[TASK] Look through the material below. Copy each line that contains the string "recording".

[RECORDED DATA]
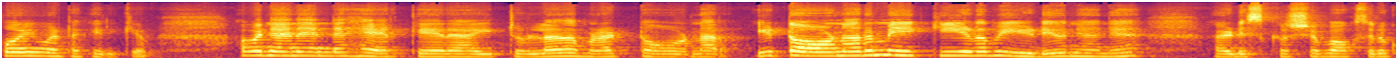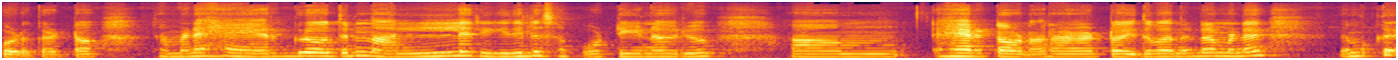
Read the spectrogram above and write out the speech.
പോയി മട്ടൊക്കെ ഇരിക്കും. അപ്പോൾ ഞാൻ എന്റെ ഹെയർ കെയർ ആയിട്ടുള്ള നമ്മുടെ ടോണർ ഈ ടോണർ മേക്ക് ചെയ്യണ വീഡിയോ ഞാൻ ഡിസ്ക്രിപ്ഷൻ ബോക്സിൽ കൊടുക്കട്ടോ നമ്മുടെ ഹെയർ ഗ്രോത്തിന് നല്ല രീതിയിൽ സപ്പോർട്ട് ചെയ്യുന്ന ഒരു ഹെയർ ടോണറാണ് കേട്ടോ. ഇത് വന്നിട്ട് നമ്മുടെ നമുക്ക്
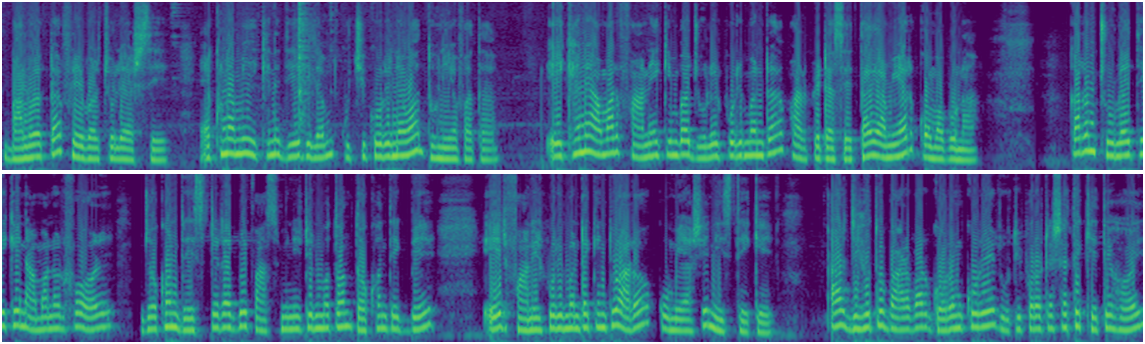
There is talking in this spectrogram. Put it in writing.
ভালো একটা ফ্লেভার চলে আসছে। এখন আমি এখানে দিয়ে দিলাম কুচি করে নেওয়া ধনিয়া পাতা। এইখানে আমার ফানে কিংবা জলের পরিমাণটা পারফেক্ট আছে, তাই আমি আর কমাবো না। কারণ চুলায় থেকে নামানোর পর যখন রেস্টে রাখবে পাঁচ মিনিটের মতন, তখন দেখবে এর ফানির পরিমাণটা কিন্তু আরও কমে আসে নিচ থেকে। আর যেহেতু বারবার গরম করে রুটি পরোটার সাথে খেতে হয়,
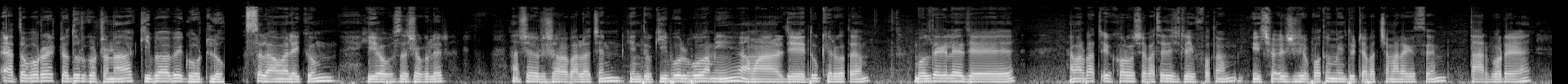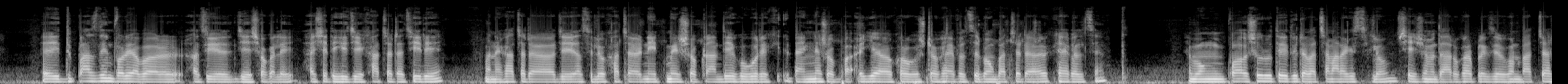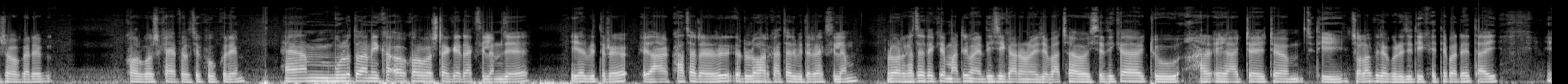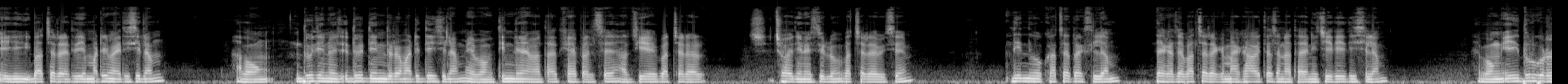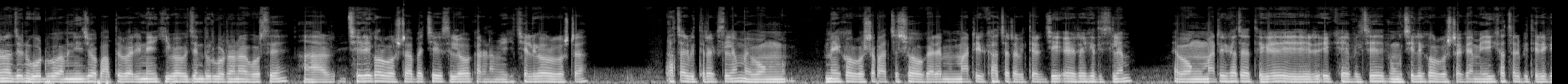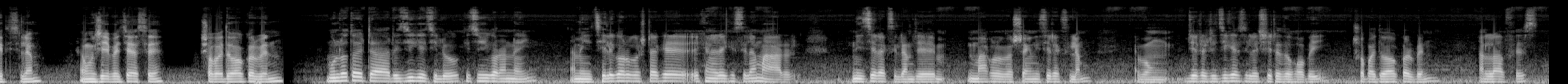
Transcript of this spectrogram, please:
এত বড় একটা দুর্ঘটনা কীভাবে ঘটলো? আসসালামু আলাইকুম। কি অবস্থা সকলের? আশা করি সবাই ভালো আছেন। কিন্তু কি বলব আমি, আমার যে দুঃখের কথা, বলতে গেলে যে আমার বাচ্চা খরচে বাচ্চা দিয়েছিল প্রথম প্রথমেই দুইটা বাচ্চা মারা গেছে। তারপরে এই পাঁচ দিন পরে আবার আজকে যে সকালে এসে দেখি যে খাঁচাটা চিরে মানে খাঁচাটা যে আছিল, খাঁচার নেট মেট সব টান দিয়ে কুকুরে টাইনা সব ইয়া খরগোশটা খেয়ে ফেলছে এবং বাচ্চাটা খেয়ে ফেলছে। এবং শুরুতেই দুইটা বাচ্চা মারা গেছিল। সেই সময় তো আরও খারাপ লাগছে, যখন বাচ্চা সহকারে খরগোশ খেয়ে ফেলছে কুকুরে হ্যাঁ আমি মূলত আমি খরগোশটাকে রাখছিলাম যে এর ভিতরে খাঁচাটার, লোহার খাঁচার ভিতরে রাখছিলাম। লোহার খাঁচা থেকে মাটি মারি দিয়েছি, কারণ ওই যে বাচ্চা হয়েছে দিকে একটু হাইটটা এটা যদি চলাফেরা করে যদি খেতে পারে, তাই এই বাচ্চাটা দিয়ে মাটি মারি দিয়েছিলাম। এবং দুই দিন হয়েছে- দুই দিন ধরে মাটি দিয়েছিলাম এবং তিন দিনের মাথায় খেয়ে ফেলছে। আজকে বাচ্চাটার ছয় দিন হয়েছিল বাচ্চাটা হয়েছে। দিন ও খাঁচা রাখছিলাম। দেখা যায় বাচ্চাটাকে মা খাওয়াইতেছে না, তাই নিচে দিয়ে দিয়েছিলাম এবং এই দুর্ঘটনা যেন ঘটবো আমি নিজেও ভাবতে পারি নাই কীভাবে যেন দুর্ঘটনা ঘটছে। আর ছেলে খরগোশটা বেঁচে গেছিল, কারণ আমি ছেলে খরগোশটা খাঁচার ভিতরে রাখছিলাম এবং মেয়ে খরগোশটা বাচ্চা সহকারে আমি মাটির খাঁচাটার ভিতরে রেখে দিয়েছিলাম এবং মাটির খাঁচা থেকে খেয়ে ফেলছে এবং ছেলে খরগোশটাকে আমি এই খাঁচার ভিতরে রেখে দিয়েছিলাম এবং সে বেঁচে আছে। সবাই দোয়া করবেন। মূলত এটা রিজি গেছিল কিছুই করার নাই। আমি ছেলে খরগোশটাকে এখানে রেখেছিলাম আর নিচে রাখছিলাম যে মাকড় গাছটাকে নিচে রাখছিলাম এবং যেটা রিজিক ছিল সেটা তো হবেই। সবাই দোয়া করবেন। আল্লাহ হাফেজ।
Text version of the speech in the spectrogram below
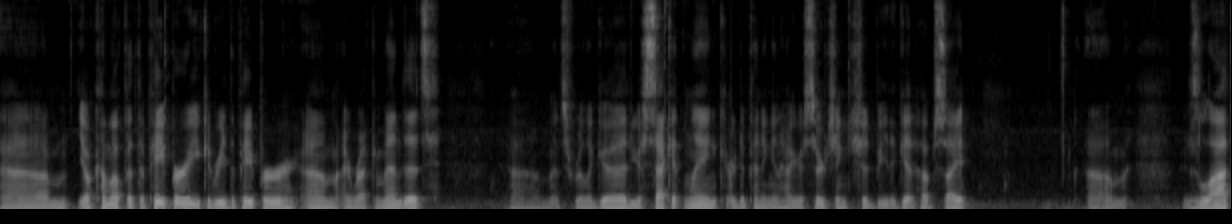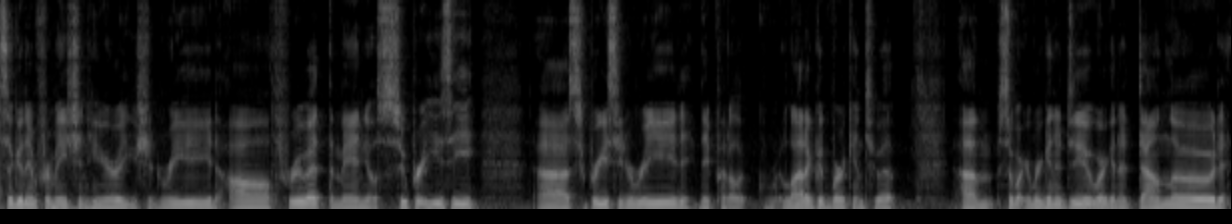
Um, you'll come up with the paper. You could read the paper. Um, I recommend it. Um, it's really good. Your second link, or depending on how you're searching, should be the GitHub site. Um, there's lots of good information here. You should read all through it. The manual's super easy, uh, super easy to read. They put a, a lot of good work into it. Um, so what we're going to do, we're going to download,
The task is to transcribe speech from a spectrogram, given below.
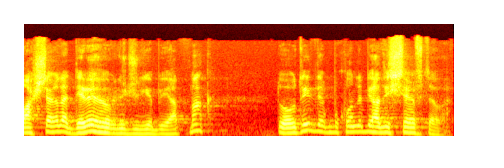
başlarına deve hörgücü gibi yapmak doğru değil de bu konuda bir hadis-i şerif de var.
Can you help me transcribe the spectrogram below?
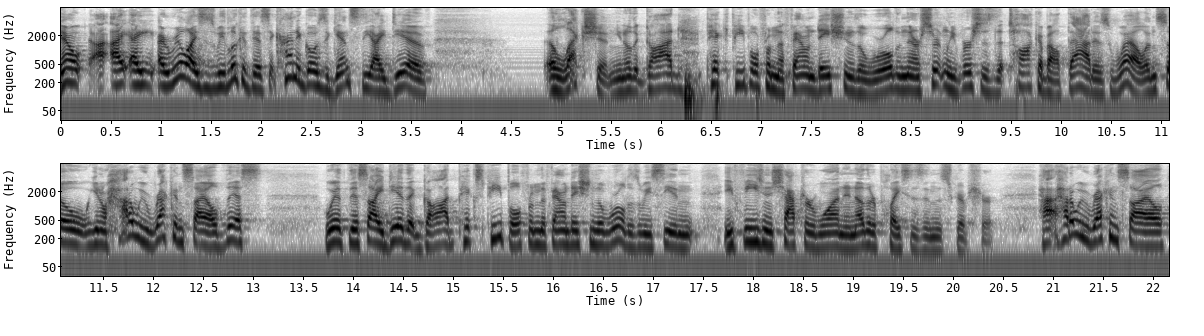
Now, I, I, I realize as we look at this, it kind of goes against the idea of election, you know, that God picked people from the foundation of the world, and there are certainly verses that talk about that as well. And so, you know, how do we reconcile this with this idea that God picks people from the foundation of the world, as we see in Ephesians chapter 1 and other places in the scripture? How, how do we reconcile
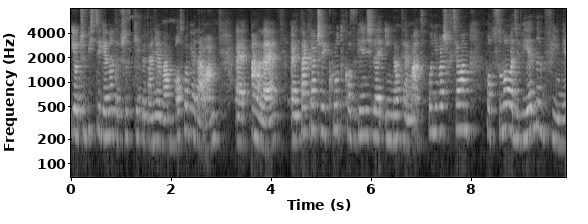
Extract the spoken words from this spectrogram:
I oczywiście ja na te wszystkie pytania Wam odpowiadałam, e, ale tak raczej krótko, zwięźle i na temat, ponieważ chciałam podsumować w jednym filmie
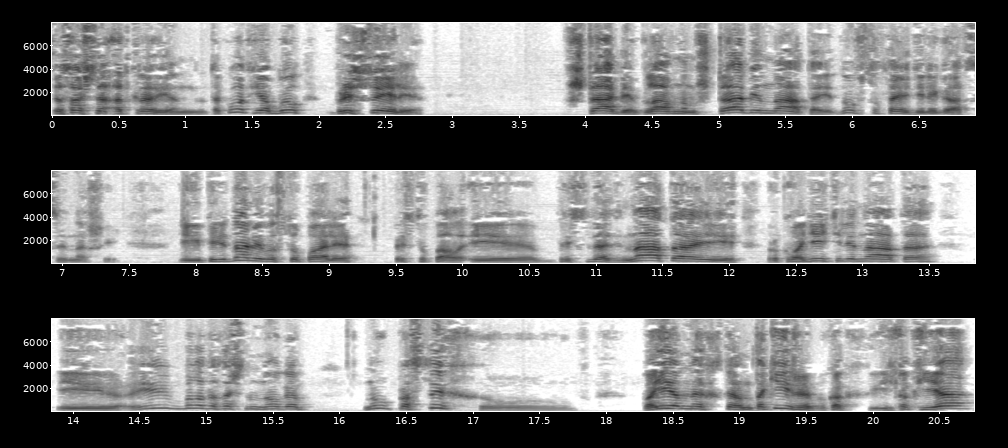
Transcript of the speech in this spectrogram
достаточно откровенно. Так вот, я был в Брюсселе, в штабе, в главном штабе НАТО, ну, в составе делегации нашей. И перед нами выступали, приступал и председатель НАТО, и руководители НАТО, и, и было достаточно много, ну, простых военных, скажем, такие же, как, как я,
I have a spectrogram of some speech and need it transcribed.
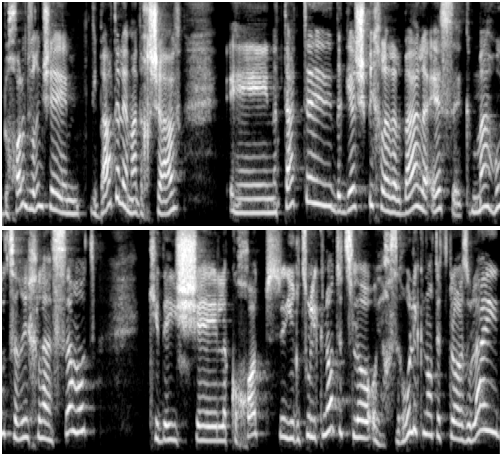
בכל הדברים שדיברת עליהם עד עכשיו, אה, נתת דגש בכלל על בעל העסק, מה הוא צריך לעשות כדי שלקוחות ירצו לקנות אצלו או יחזרו לקנות אצלו, אז אולי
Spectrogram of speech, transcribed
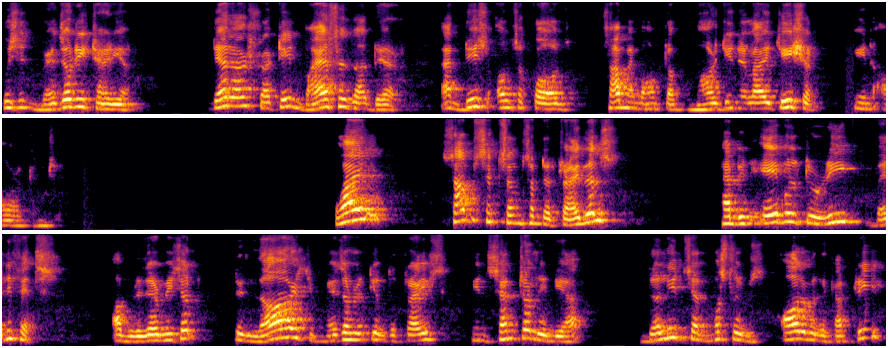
which is majoritarian. There are certain biases are there, and this also caused some amount of marginalization in our country. While some sections of the tribals have been able to reap benefits of reservation, the large majority of the tribes in central India, Dalits and Muslims all over the country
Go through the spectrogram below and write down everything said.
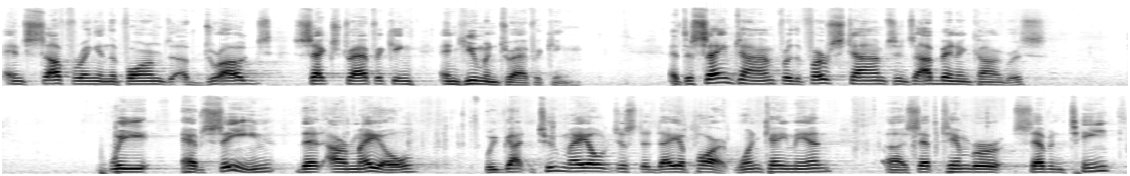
and suffering in the forms of drugs, sex trafficking, and human trafficking. At the same time, for the first time since I've been in Congress, we have seen that our mail, we've gotten two mail just a day apart. One came in uh, September 17th,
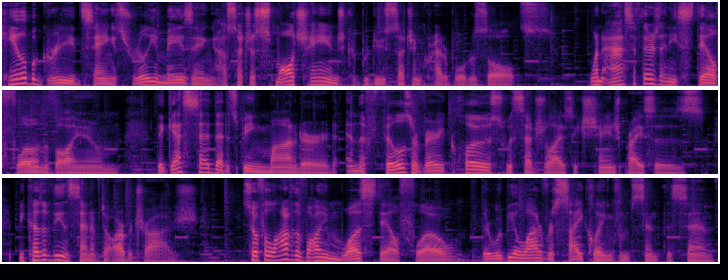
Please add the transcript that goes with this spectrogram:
Caleb agreed, saying it's really amazing how such a small change could produce such incredible results. When asked if there's any stale flow in the volume, the guest said that it's being monitored and the fills are very close with centralized exchange prices because of the incentive to arbitrage. So, if a lot of the volume was stale flow, there would be a lot of recycling from synth to synth.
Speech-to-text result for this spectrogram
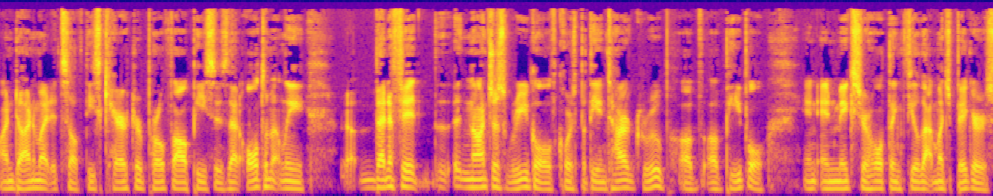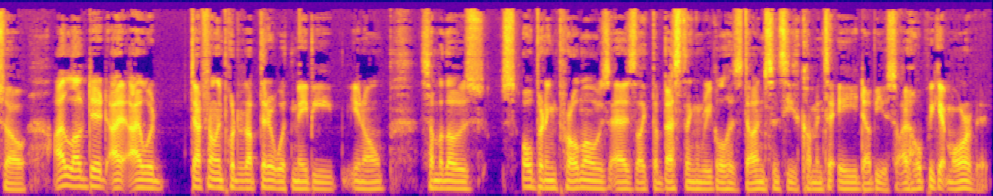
on Dynamite itself. These character profile pieces that ultimately uh, benefit uh, not just Regal, of course, but the entire group of, of people and, and makes your whole thing feel that much bigger. So I loved it. I, I would definitely put it up there with maybe, you know, some of those opening promos as like the best thing Regal has done since he's come into AEW. So I hope we get more of it.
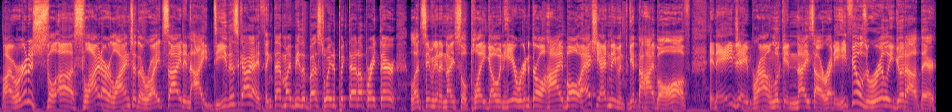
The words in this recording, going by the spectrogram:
All right, we're going to sl uh, slide our line to the right side and ID this guy. I think that might be the best way to pick that up right there. Let's see if we get a nice little play going here. We're going to throw a high ball. Actually, I didn't even get the high ball off. And A.J. Brown looking nice already. He feels really good out there.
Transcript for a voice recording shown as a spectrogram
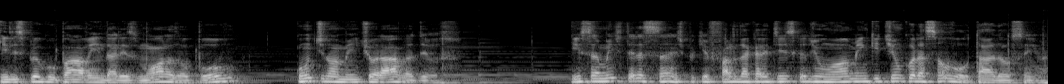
Ele se preocupava em dar esmolas ao povo continuamente orava a Deus. Isso é muito interessante porque fala da característica de um homem que tinha um coração voltado ao Senhor.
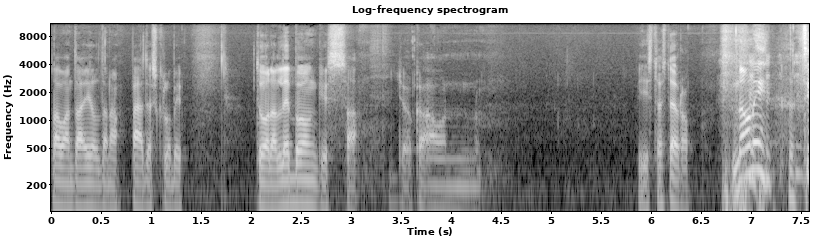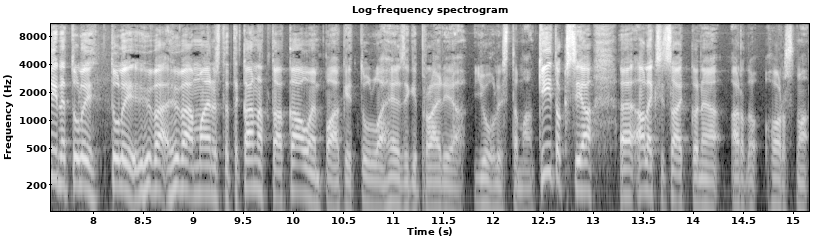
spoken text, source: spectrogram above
lauantai-iltana päätösklubi tuolla Lebonkissa, joka on 15 euroa. No niin, siinä tuli, tuli hyvä, hyvää mainosta, että kannattaa kauempaakin tulla Helsinki Pridea juhlistamaan. Kiitoksia äh, Aleksi Saikkonen ja Arto Horsma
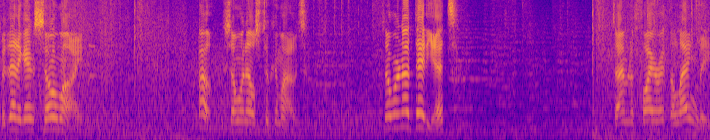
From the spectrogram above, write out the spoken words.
But then again, so am I. Oh, someone else took him out. So we're not dead yet. Time to fire at the Langley.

[ANSWER TO THIS PROBLEM]
The words in this recording, going by the spectrogram:
Transcript for a voice recording shown as a spectrogram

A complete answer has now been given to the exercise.